§ **TASK**: Retype every line from the top of the entries down to the one with "Mel spectrogram of a recording, 4.4", both included, and skip the pictures.

(Stored entries)
|---|
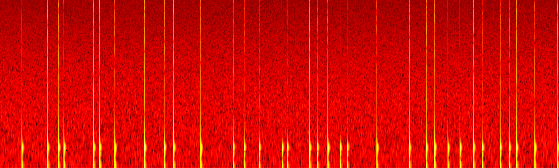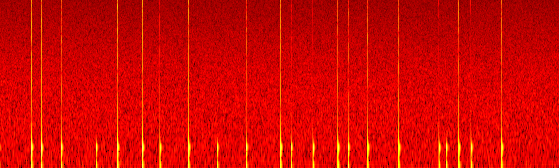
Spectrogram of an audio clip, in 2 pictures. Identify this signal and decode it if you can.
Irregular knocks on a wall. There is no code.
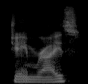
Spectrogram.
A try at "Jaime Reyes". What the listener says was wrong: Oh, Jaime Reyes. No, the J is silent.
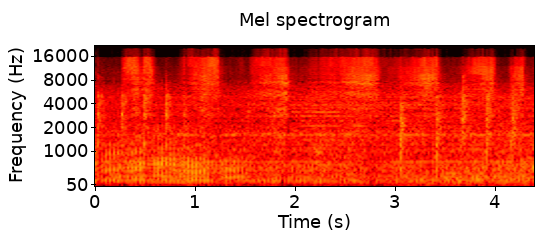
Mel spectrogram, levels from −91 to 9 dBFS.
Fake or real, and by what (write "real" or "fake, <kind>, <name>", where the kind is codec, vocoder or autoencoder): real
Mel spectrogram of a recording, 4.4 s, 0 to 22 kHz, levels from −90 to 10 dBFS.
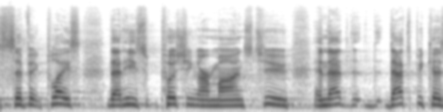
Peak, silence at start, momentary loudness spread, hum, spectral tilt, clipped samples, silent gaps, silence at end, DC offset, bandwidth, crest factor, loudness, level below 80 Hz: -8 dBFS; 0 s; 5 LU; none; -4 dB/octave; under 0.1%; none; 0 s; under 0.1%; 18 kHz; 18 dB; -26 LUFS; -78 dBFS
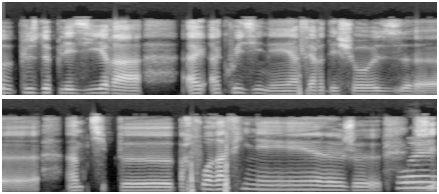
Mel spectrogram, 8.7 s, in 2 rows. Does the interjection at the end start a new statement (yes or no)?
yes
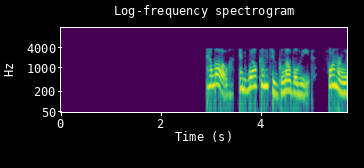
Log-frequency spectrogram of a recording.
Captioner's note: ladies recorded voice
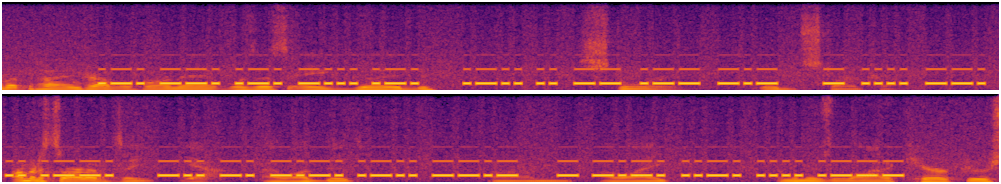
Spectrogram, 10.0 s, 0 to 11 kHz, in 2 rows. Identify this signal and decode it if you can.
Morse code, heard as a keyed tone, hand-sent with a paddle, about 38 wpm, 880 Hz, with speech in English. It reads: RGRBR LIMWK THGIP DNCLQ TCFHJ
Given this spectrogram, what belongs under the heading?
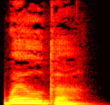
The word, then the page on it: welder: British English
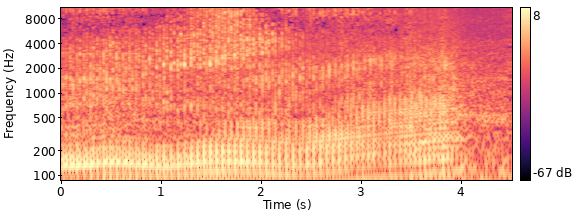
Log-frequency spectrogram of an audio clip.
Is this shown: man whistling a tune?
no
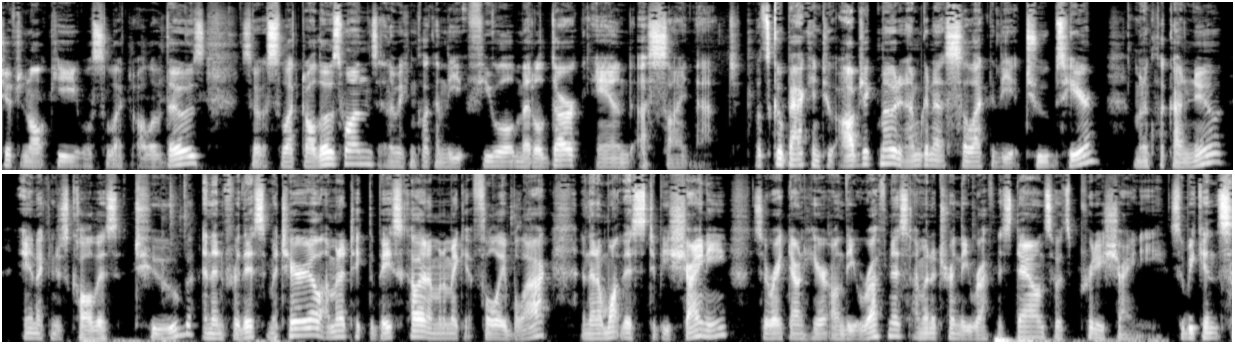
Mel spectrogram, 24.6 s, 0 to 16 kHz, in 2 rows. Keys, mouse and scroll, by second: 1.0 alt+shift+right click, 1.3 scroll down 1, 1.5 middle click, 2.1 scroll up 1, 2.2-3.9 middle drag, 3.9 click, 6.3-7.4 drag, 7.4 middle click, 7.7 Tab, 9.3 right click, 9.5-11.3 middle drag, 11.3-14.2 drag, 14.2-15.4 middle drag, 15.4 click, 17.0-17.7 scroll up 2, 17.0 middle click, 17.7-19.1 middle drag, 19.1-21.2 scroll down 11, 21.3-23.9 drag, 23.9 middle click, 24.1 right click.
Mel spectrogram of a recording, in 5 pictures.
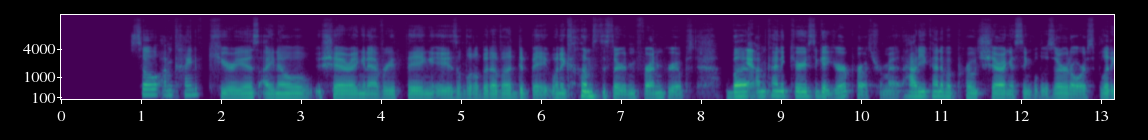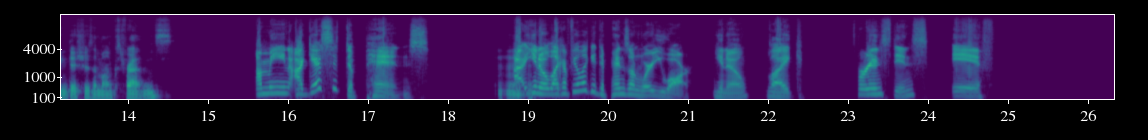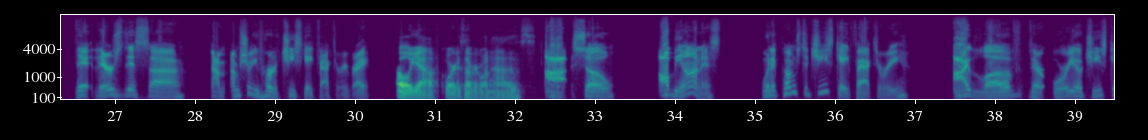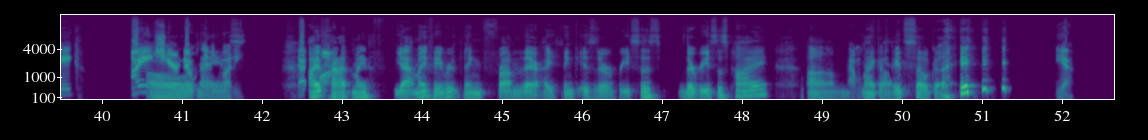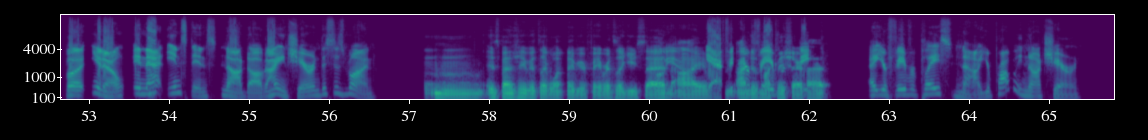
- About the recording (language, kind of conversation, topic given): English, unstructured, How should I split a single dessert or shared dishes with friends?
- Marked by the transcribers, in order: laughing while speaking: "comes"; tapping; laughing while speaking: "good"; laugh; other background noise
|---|
§ **SOLUTION**:
Spectrogram of an audio clip, in 2 pictures. Identify this signal and decode it if you can.
Irregular knocks on a wall. There is no code.
Spectrogram.
A try at "Jaime Reyes". What the listener says was wrong: Oh, Jaime Reyes. No, the J is silent.
Mel spectrogram, levels from −91 to 9 dBFS.
Fake or real, and by what (write "real" or "fake, <kind>, <name>", where the kind is codec, vocoder or autoencoder): real
Mel spectrogram of a recording, 4.4 s, 0 to 22 kHz, levels from −90 to 10 dBFS.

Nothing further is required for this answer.